Kivirist and her husband, John Ivanko, quit their jobs at a Chicago advertising agency. In 1998 they opened Inn Serendipity just a few miles north of the Illinois border in southern Green County, Wisconsin. The couple’s farm with its bed and breakfast is powered by 100 percent renewable energy. It includes photovoltaic systems, a solar-heated straw-bale greenhouse and a Tesla charging station. The business has garnered national recognition and awards. It even has its own bakery that creates Latvian sourdough rye bread, farmstead butterhorn rolls and muffins. Kivirist was among those who successfully fought to change home-baking regulations in 2017.
More than 10 years ago Kivirist began connecting with other women farmers and business owners in Green County. That ultimately led to monthly pot-luck dinners where those in the room would exchange ideas, discuss problems and talk about ways to improve their operations. The gatherings led to the creation of the Soil Sisters program. Now the potlucks draw women from several counties, some more than two hours away.

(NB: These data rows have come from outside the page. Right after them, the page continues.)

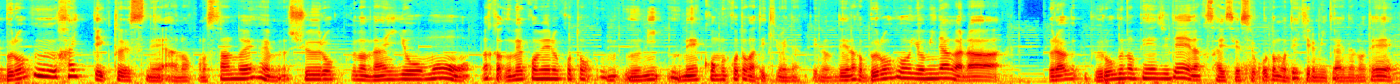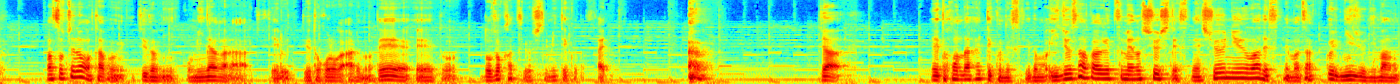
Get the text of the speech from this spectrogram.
ブログ入っていくとですね、あの、このスタンド FM の収録の内容も、なんか埋め込めること、埋み、埋め込むことができるようになっているので、なんかブログを読みながら、ブログブログのページでなんか再生することもできるみたいなので、まあ、そっちの方が多分一度にこう見ながら聞けるっていうところがあるので、えっ、と、どうぞ活用してみてください。じゃあ、えっ、と、本題入っていくんですけども、移住3ヶ月目の収支ですね。収入はですね、まあ、ざっくり22万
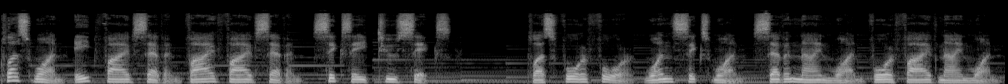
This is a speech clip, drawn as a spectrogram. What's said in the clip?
plus 1 857 557 6826 plus 44 161 791 4591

“We need innovation in agriculture,” Kivirist said. “Agriculture is our state’s heartbeat and it’s what our rural heritage is built on. I find it really exciting and inspiring to see farmers, particularly the women in our Soil Sisters, doing things differently and trying things out and sharing that commitment to our heritage.”
Bethany Storm had been living in the Chicago suburb of Boling Brook where she had maxed out her quarter-acre lot with vegetable and flower beds as well as fruit-bearing trees. Her husband travels for work installing large commercial heating and air-conditioning systems. After Storm went on a Soil Sisters tour, the couple in 2013 purchased 5 acres and built a home in a rural subdivision along County Road H between Blanchardville and New Glarus.
The back deck offers panoramic southern views of rolling traditional farmland, while their Little Red Farmstead property is covered with perennial flowers, vegetables, berries, a pumpkin patch and fruit trees. She also has two resident sheep and six market lambs that will be butchered this fall. She has plans to add pigs next spring. There are 18 laying hens and a pair of ducks that supply eggs. For the past two years she’s been milking two goats that produce about 2 quarts of milk per day. The milk is used by her family to make cheese, fudge and soap. She relied on fellow Soil Sisters to help start milking the goats, something she had never done.
“I think I cried,” Storm recalled of her first attempt at milking a goat. “She didn’t know what to do and I didn’t know what to do. It was both ours first time, so there was a lot of juggling and kicking over the milk bucket and hopping around.”
Storm, 42, is a retired biologist who years ago spent time working on restoration projects in the Florida Everglades. She’s now spending some of her time as a volunteer monitoring phosphorous levels in Dougherty Creek, a highly regarded trout stream. Its headwaters, created by five springs, is just a few-hundred yards down the hill from her farmstead. It adds another dimension to Storm’s stewardship of the land and her role as a Soil Sister.
“I never thought I’d be a farmer,” said Storm, whose farmstead is part of the tour. “It’s possible at any scale. It doesn’t have to be huge. You can take the pressure off of the food system as it is today by just keeping it local and doing it yourself.”